G. Cherniaeva (1981) contains bylinas that had been taken down from 1930 through 1960. The last stage in the collection of Russian epics took place from the 1940s to the 1960s, when the tradition died out. M. Astakhova's volume Bylinas of Pechora and the Winter Shore (1961) contains 161 epics, historical songs, and ballads that were recorded in 1942 and from 1955 to 1956. P. Kolpakova's collection The Sung Folklore of Mezen (1967) includes 54 epics that were taken down in 1958 and 1961. Epics have also been collected among the Cossacks in southern Russia, in the Urals, and in Siberia, but especially among the Don Cossacks.

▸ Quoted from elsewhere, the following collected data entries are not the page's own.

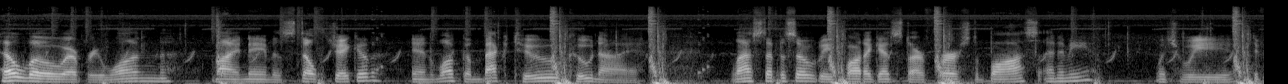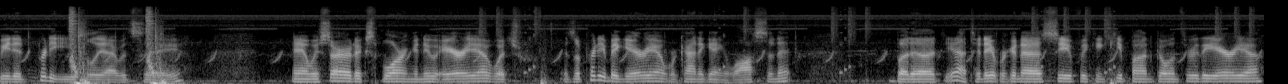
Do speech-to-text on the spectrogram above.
Hello everyone, my name is Stealth Jacob, and welcome back to Kunai. Last episode we fought against our first boss enemy, which we defeated pretty easily I would say. And we started exploring a new area, which is a pretty big area, we're kind of getting lost in it. But uh, yeah, today we're gonna see if we can keep on going through the area.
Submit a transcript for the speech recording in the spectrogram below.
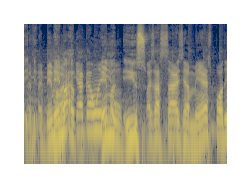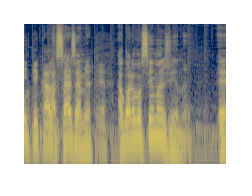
É, é bem, bem maior que a H1N1. Bem, isso. Mas a SARS e a MERS podem ter casos... A SARS e a MERS. É. Agora você imagina... É, é,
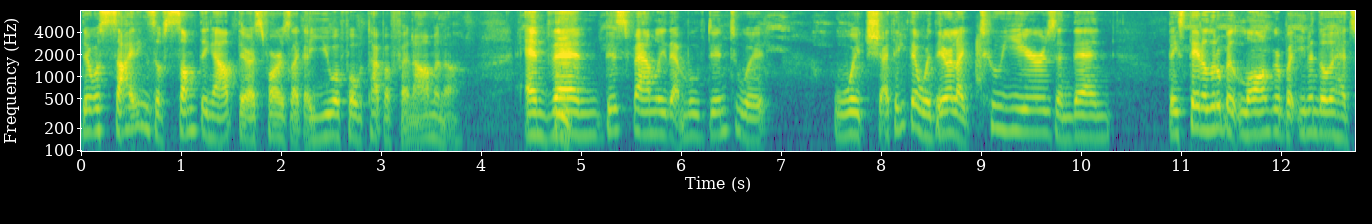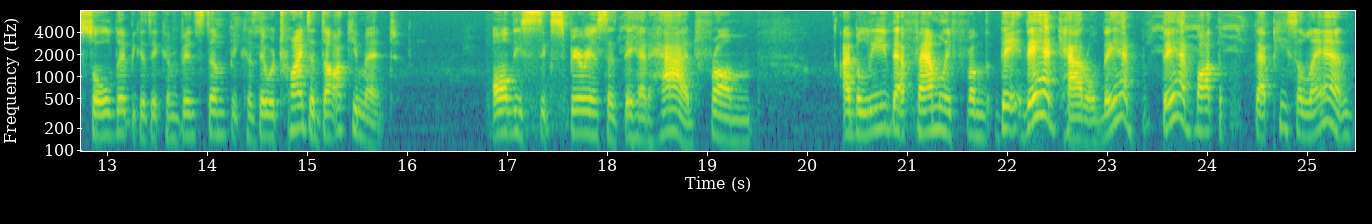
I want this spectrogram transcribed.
there was sightings of something out there as far as like a ufo type of phenomena and then this family that moved into it which i think they were there like two years and then they stayed a little bit longer but even though they had sold it because they convinced them because they were trying to document all these experiences they had had from I believe that family from they they had cattle. They had they had bought the, that piece of land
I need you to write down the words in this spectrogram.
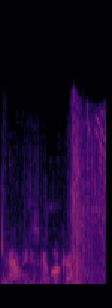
Damn, he's good looking.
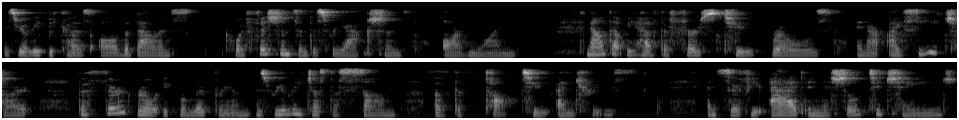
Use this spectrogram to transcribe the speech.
is really because all the balance coefficients in this reaction are 1. Now that we have the first two rows in our ICE chart, the third row equilibrium is really just a sum of the top two entries. And so if you add initial to change,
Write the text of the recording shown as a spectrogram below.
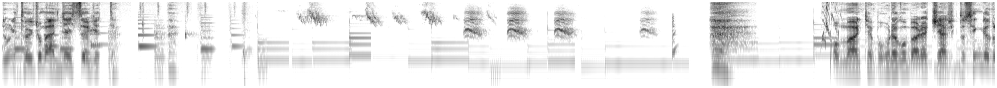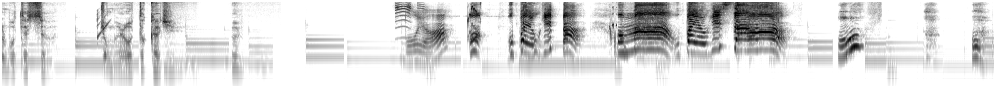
놀이터에 좀 앉아 있어야겠다. 하, 엄마한테 뭐라고 말할지 아직도 생각을 못했어. 정말 어떡하지? 뭐야? 어? 오빠 여기 있다! 엄마! 오빠 여기 있어! 어? 어?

Dobro- Page xxxiii volskii and V. Korguzalov (1981) have gathered most Russian epics recorded with their melodies. Furthermore, they have distinguished the essential musical features of the regional epic traditions in northern, central, and southern Russia. The Phonogram Archive at the Institute of Russian Literature in St. Petersburg, a major repository of folklore materials, has issued several records of epic performers through the firm "Melodia," one example being Bylinas of the Russian North in 1985.

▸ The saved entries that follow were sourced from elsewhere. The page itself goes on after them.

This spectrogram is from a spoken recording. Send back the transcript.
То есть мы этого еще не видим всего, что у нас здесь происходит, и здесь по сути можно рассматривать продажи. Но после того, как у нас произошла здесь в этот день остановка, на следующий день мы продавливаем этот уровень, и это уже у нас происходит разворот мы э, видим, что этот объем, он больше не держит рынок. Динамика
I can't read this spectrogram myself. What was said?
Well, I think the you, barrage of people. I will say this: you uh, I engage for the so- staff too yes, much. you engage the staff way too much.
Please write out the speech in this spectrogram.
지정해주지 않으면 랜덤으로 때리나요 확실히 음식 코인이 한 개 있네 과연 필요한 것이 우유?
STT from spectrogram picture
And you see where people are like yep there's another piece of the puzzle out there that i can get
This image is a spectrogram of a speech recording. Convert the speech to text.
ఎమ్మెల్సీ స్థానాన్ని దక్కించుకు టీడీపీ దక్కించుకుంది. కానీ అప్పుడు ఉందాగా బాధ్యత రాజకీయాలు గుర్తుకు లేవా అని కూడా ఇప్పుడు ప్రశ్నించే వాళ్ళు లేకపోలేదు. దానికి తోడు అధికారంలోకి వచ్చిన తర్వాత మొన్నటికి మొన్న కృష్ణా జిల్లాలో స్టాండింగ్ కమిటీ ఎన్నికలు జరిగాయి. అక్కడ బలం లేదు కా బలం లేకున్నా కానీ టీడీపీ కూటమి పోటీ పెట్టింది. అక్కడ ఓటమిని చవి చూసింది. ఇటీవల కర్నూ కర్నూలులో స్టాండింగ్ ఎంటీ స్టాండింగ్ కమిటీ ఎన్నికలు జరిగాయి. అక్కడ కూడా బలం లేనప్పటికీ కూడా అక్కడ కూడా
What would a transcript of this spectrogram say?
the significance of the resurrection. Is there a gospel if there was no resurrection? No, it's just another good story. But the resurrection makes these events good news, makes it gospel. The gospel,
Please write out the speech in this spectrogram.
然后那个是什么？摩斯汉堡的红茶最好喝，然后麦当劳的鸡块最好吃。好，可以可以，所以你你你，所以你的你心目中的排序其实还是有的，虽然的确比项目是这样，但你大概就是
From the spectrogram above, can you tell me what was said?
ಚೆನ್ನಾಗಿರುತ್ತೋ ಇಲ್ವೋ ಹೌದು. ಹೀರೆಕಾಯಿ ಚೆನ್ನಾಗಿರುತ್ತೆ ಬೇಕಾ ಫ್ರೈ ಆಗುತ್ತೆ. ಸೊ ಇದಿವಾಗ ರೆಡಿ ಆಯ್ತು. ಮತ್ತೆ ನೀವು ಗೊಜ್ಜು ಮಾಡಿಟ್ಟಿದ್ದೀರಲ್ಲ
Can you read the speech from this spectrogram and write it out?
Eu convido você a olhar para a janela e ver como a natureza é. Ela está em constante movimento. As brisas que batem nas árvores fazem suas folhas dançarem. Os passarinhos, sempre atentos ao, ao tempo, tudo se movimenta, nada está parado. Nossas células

Ballad 30. E. Sharpe's series on the "Folklores and Folk Cultures of Eastern Europe" endeavors to publish scholarly studies and significant collections of primary texts of East European folklore. Russian Folk Epics, the second book in this series, is the fruit of a lengthy collaboration between two eminent scholars, American Slavist James Bailey and Russian folklorist Tatyana Ivanova. It brings together in one volume the best of modern scholarship on the Russian folk epic and a large number of texts of these epicsbylinyin a vibrant new translation.
An anthology of Russian folk epics by James Bailey